● IL-Gov: Every time we check, it seems like at least one new Illinois Democrat is talking about challenging GOP Gov. Bruce Rauner next year. State Sen. Daniel Biss had only been mentioned as a possible contender before, but he confirmed this week that he is considering. Last year, Biss was the lead elected official publicly involved with a well-funded labor-funded super PAC that aided Democrats in state legislative races.
Since there are so many Democrats flirting with challenging Rauner, we've put together a summary of who is publicly or reportedly looking at running, and their status:
Chicago Alderman Ameya Pawar: Running
State Sen. Daniel Biss: Considering
Rep. Cheri Bustos: Considering
Rep. Robin Kelly: Considering
Businessman Chris Kennedy: Considering
State Sen. Andy Manar: Considering
Venture capitalist J.B. Pritzker: Considering
Chicago City Treasurer Kurt Summers: Reportedly considering
Ex-Gov Pat Quinn: Hasn't ruled it out
State Sen. Kwame Raoul: Hasn't ruled it out
State Treasurer Mike Frerichs: Hasn't ruled it out, but sounds unlikely to get in
And it's only January.

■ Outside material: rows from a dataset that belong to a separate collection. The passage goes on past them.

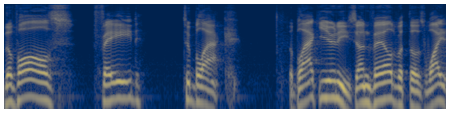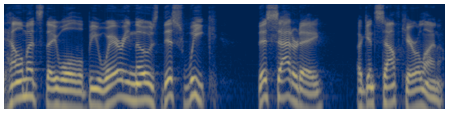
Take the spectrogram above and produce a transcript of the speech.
the Vols fade to black. The black unis unveiled with those white helmets. They will be wearing those this week, this Saturday, against South Carolina.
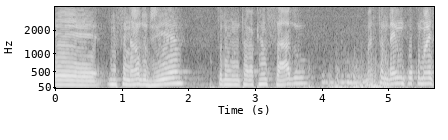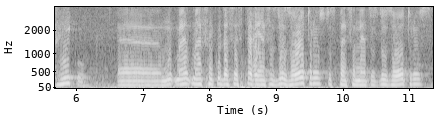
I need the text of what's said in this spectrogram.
e no final do dia todo mundo estava cansado, mas também um pouco mais rico, é, mais, rico das experiências dos outros, dos pensamentos dos outros.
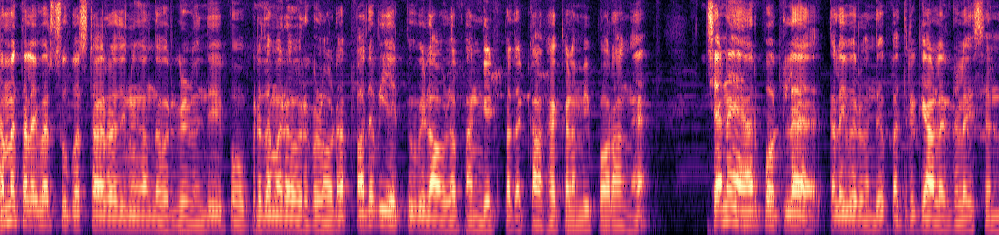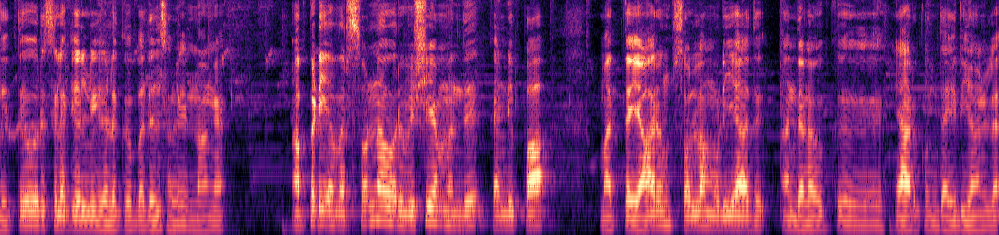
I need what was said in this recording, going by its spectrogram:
நம்ம தலைவர் சூப்பர் ஸ்டார் ரஜினிகாந்த் அவர்கள் வந்து இப்போது பிரதமர் அவர்களோட பதவியேற்பு விழாவில் பங்கேற்பதற்காக கிளம்பி போகிறாங்க சென்னை ஏர்போர்ட்டில் தலைவர் வந்து பத்திரிகையாளர்களை சந்தித்து ஒரு சில கேள்விகளுக்கு பதில் சொல்லியிருந்தாங்க. அப்படி அவர் சொன்ன ஒரு விஷயம் வந்து கண்டிப்பாக மற்ற யாரும் சொல்ல முடியாது. அந்த அளவுக்கு யாருக்கும் தைரியம் இல்லை.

● NV-Gov, NV-AG: On Wednesday, GOP Rep. Mark Amodei announced he would not run for governor next year. In recent weeks, Sen. Dean Heller and Lt. Gov. Mark Hutchison have also announced they won't run. While Attorney General Adam Laxalt hasn't said he's in, he's certainly raising money like he plans to run for the GOP nod. At this point, there don't seem to be any credible Republicans left who are seriously considering facing Laxalt.
Amodei added in his interview with the Reno Gazette-Journal that he hasn't decided whether he'll seek another term in the House or if he'll run to replace Laxalt as attorney general. Amodei's northern Nevada 2nd Congressional District backed Trump 52-40, so Team Red would be favored to hold it without him.

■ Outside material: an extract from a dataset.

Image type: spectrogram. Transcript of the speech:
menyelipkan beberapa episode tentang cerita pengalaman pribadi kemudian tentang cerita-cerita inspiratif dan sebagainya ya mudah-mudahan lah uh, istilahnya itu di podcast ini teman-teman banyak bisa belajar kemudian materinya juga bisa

● CA-34: State Assemblyman Jimmy Gomez has earned endorsements from plenty of state and local elected officials in the crowded special election for this safely blue Los Angeles seat. This week, the labor group AFSCME also publicly sided with Gomez. Gomez used to be political director for the United Nurses Association of California, though two other Democratic candidates also worked for labor groups.

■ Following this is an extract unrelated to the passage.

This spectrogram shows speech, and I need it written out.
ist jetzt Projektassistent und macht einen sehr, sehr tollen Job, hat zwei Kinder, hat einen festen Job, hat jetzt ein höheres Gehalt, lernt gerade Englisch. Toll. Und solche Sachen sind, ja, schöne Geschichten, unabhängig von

● FL-07: Freshman Democratic Rep. Stephanie Murphy pulled off a 51.5-48.5 win against ultra-complacent GOP incumbent John Mica last year, and Team Red is likely to make her a top target in 2018. State Sen. David Simmons tells Florida Politics that he's considering challenging Murphy, but says he could also run for state attorney general or for nothing at all. Clinton carried this suburban Orlando seat 51-44, while Obama and Romney fought to a draw here four years before.
● Site News: Daily Kos Elections will be taking off on Friday, so that means there won't be a Live Digest that day or a Morning Digest on Monday. The Live Digest will be back on Monday, and the next Morning Digest will be published on Tuesday.
The Daily Kos Elections Morning Digest is compiled by David Nir, Jeff Singer, and Stephen Wolf, with additional contributions from David Jarman, Steve Singiser, Daniel Donner, and James Lambert.